Seizure disorders generally occur in about 1 to 2% of dogs, but the incidence in certain breeds can be as high as 15 to 20%. A seizure is a reproducible change in behavior which represents a paroxysmal, uncontrolled, transient electric discharge from the neurons in the brain (Clemmons, 1997). Seizures disorders may be categorized as idiopathic epilepsy, acquired epilepsy or active seizure disease.
Inherited (idiopathic) epilepsy, which is due to an inborn biochemical defect of neurons, is related to Kidney Jing Deficiency causing Wind. Acquired epilepsy, which is due to the presence of an old injury, is related to Stagnation causing Wind. In both cases, the epilepsy leads to abnormal electrical activities in the brain. Of these, idiopathic epilepsy is a common cause of recurrent seizures in dogs.
Epilepsy represents a seizure disorder where the seizure is the disease and treating the seizure treats the disease. Alternatively, active seizure disease is defined as a seizure disorder where the seizure represents only one symptom or manifestation of the true disease process (i.e. metabolic disorders, infections, neoplasia, toxicities, and various systemic diseases). In this case, treating the seizure only treats the symptom, not the disease; thus, one must ascertain and treat the underlying pathologic condition to heal the patient.

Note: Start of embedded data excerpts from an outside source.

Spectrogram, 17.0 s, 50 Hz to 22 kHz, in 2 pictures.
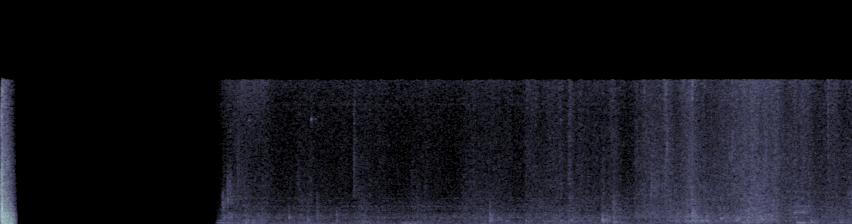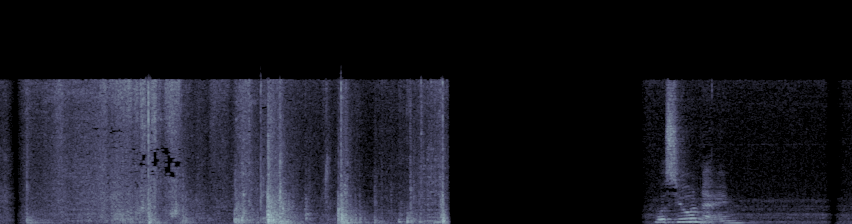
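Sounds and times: rustling of person moving: 0:02.2 - 0:13.0.

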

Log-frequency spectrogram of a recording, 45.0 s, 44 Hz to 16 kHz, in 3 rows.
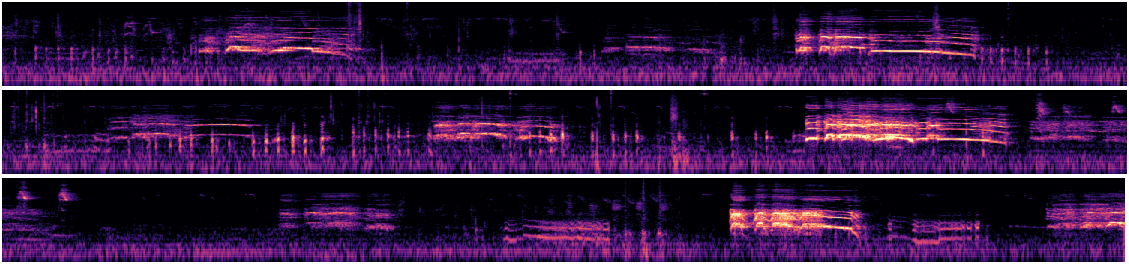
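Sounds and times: roosters crowing: 0:02.5 - 0:05.0, 0:08.0 - 0:09.8, 0:10.6 - 0:13.3, 0:15.7 - 0:18.8, 0:20.6 - 0:22.7, 0:25.6 - 0:30.9, 0:33.7 - 0:35.5, 0:39.7 - 0:43.1, 0:43.9 - 0:44.9.

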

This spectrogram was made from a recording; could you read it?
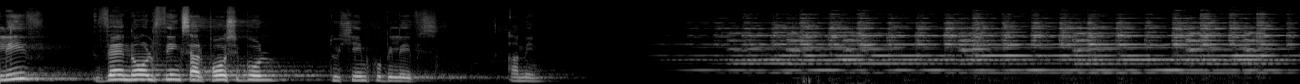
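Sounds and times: church bells ringing: 0:06.4 - 0:13.0.

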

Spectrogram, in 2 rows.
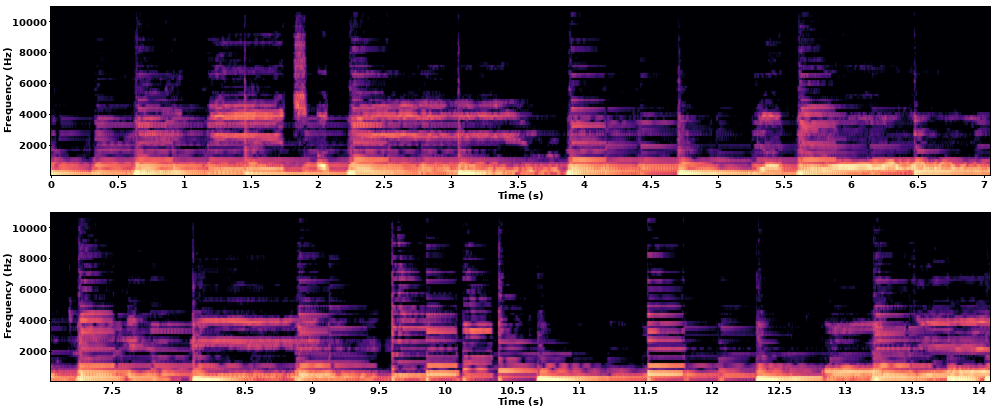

In TCVM, "seizure" is called Chou-feng and "epilepsy" is called Xian Zheng. Both seizures and epilepsy belong to internal wind syndromes. Su Wen (General Questions) contains some of the earliest written discussions on epilepsy:
Why epilepsy occurs? Its etiology traces back to the fetus in the mother's uterus. When the mother was frightened/scared, her Qi flowed up but was unable to descend. Qi and Jing stayed together (Jing was consumed); consequently, her child would have epilepsy.
Western Medical Indications:
Internal Wind due to Wind-Phlegm
Loss of consciousness
Possible urinary and fecal incontinence
Screaming and foaming at the mouth
Pulse: Wiry and slippery
Tongue: Red or purple, white greasy coating
Caution during pregnancy
Dosage for Horse:
15 g twice daily as top dressing on feed
Dosage for Dog/Cat:
0.5 g per 10 to 20 lb body weight twice daily
Use as needed up to 6 months
Chinese Principles of Treatment:
Expel phlegm, extinguish Wind, open the orifices, and stabilize seizures
Ding Xian Wan from Yi Xue Xin Wu (Medical Revelation) by Cheng Guo-Peng in 1732.
Ban Xia-Pinellia, Chen Pi-Citrus, Chuan Bei Mu-Fritillary, Dan Nan Xing-Arisaema, Dan Shen-Salvia,
Deng Xin Cao-Juncus, Fu Ling-Poria, Fu Shen-Poria, Gan Cao-Glycyrrhiza, Gan Jiang-Zingiberis, Hou Po-Magnolia,
Jiang Can-Bombyx, Mai Men Dong-Ophiopogon, Quan Xie-Buthus, Tian Ma-Gastrodia Elata, Yuan Zhi-Polygala Zhu Ru-Bambusa